Middle and high school students who come to the United States as teenagers may have attended school in their native country. If so, they are bringing a plethora of academic skills with them. It is up to the teacher to tap into those skills and help students to transfer them into English.

Managing Instructional Time

Teachers have to show students that the skills they possess in their native language are useful in English. Doing so gives students valuable confidence. If, however, the students do not come with academic skills, it is then up to the teacher and school community to identify the skills that students need and explicitly teach these skills.

Instructional Strategies for an ‘ELL Teacher's Toolbox’

If given the proper tools, literacy in a student's first language can be a major advantage for ELLs. Foster conversation and exploration that seeks to unfold similarities and differences in the students' first language and English.

2nd Edition

You will find that, contrary to an elementary student, students at this age level are capable of such conversations.
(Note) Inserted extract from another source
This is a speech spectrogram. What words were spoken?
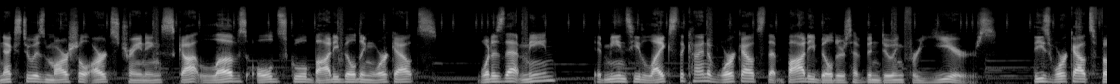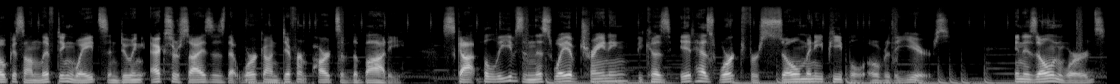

For example, they will recognize similarities and differences in alphabet, cognates, or root words. For the more advanced learner, explore sentence structure: Ask them and guide them to help reveal and compare. Help students to make connections between their first language and English by tapping into background knowledge. If students attended school prior to coming to the U. In addition, make associations between things that students have experienced in their own lives and what they are about to be presented with.

Instructional Strategies for Middle and High School

When presented in English, students may be unfamiliar with the term "variable" in algebra or "photosynthesis" in biology, but when the concept is explained and they connect it to prior knowledge, you will see the light bulb turn on. If reading a story about a girl's first day of school in a new city, have the students access their own background knowledge about a time they felt new at something and what feelings were evoked. In science class, ask students to brainstorm what they know or think about the topics you are studying. Maybe they haven't formally studied rocks and geology, for example, but they have certainly looked at rocks before and probably have some idea of their composition.

These experiences are valuable to build upon. Provide bilingual dictionaries and glossaries, and teach students how to use them effectively.